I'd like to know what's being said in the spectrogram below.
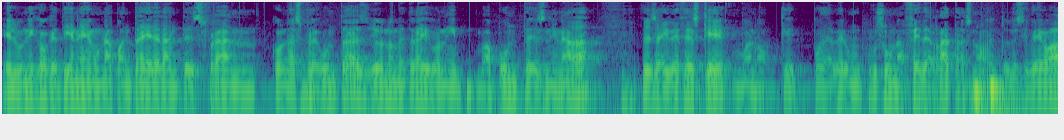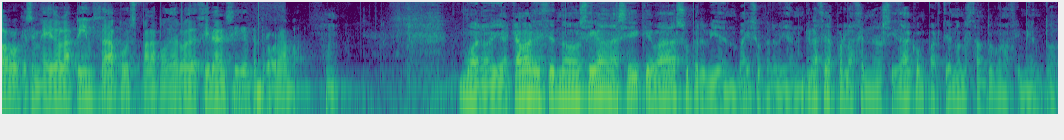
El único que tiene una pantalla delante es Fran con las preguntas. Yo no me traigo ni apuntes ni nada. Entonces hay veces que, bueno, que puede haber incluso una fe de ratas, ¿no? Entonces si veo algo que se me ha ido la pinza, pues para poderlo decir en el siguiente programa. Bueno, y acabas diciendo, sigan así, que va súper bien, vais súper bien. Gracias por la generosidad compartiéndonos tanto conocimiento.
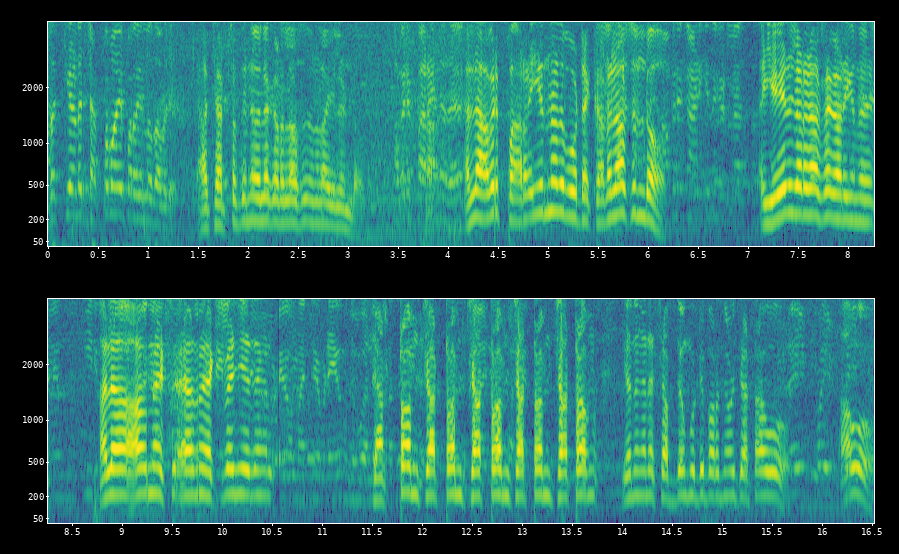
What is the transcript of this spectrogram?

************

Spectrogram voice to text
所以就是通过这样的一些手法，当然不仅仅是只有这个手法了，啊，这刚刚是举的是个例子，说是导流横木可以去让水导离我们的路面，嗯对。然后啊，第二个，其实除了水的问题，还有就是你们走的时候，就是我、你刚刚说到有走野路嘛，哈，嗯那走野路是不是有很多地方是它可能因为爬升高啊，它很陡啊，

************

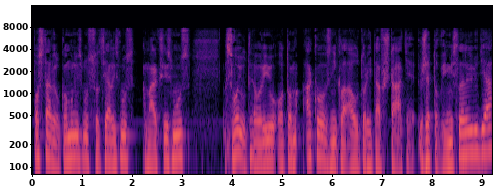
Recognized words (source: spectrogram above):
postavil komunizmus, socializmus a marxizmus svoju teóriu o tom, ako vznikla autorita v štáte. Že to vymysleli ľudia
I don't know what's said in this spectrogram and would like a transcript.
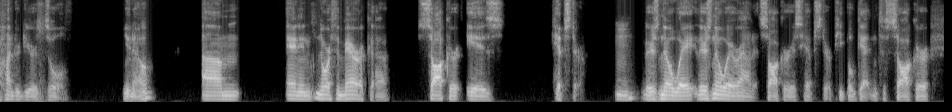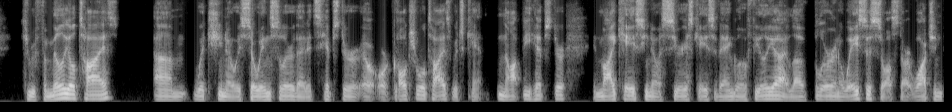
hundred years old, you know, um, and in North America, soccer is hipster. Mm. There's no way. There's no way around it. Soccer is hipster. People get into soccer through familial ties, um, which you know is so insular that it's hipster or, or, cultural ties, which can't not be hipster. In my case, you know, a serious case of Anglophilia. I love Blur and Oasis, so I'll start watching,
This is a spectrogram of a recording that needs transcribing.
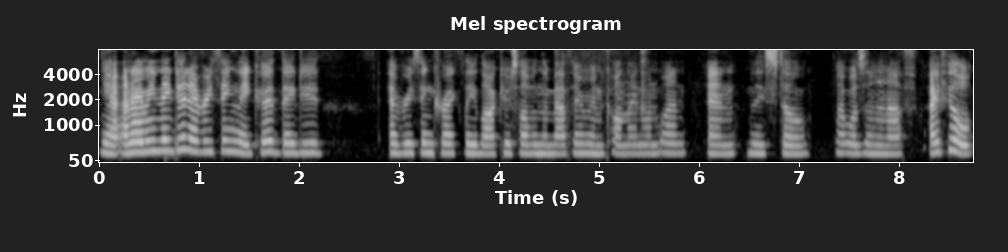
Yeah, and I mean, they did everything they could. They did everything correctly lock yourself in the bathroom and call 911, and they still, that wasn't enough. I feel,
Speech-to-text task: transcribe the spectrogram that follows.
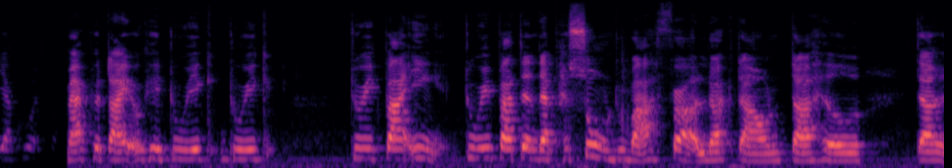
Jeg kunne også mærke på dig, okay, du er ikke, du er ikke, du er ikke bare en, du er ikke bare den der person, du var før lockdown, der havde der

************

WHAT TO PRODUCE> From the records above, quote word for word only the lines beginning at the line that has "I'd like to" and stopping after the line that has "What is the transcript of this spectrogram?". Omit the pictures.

PROBLEM SOLUTION>
I'd like to know what's being said in the spectrogram below.
El único que tiene una pantalla delante es Fran con las preguntas. Yo no me traigo ni apuntes ni nada. Entonces hay veces que, bueno, que puede haber incluso una fe de ratas, ¿no? Entonces si veo algo que se me ha ido la pinza, pues para poderlo decir en el siguiente programa. Bueno, y acabas diciendo, sigan así, que va súper bien, vais súper bien. Gracias por la generosidad compartiéndonos tanto conocimiento.
What is the transcript of this spectrogram?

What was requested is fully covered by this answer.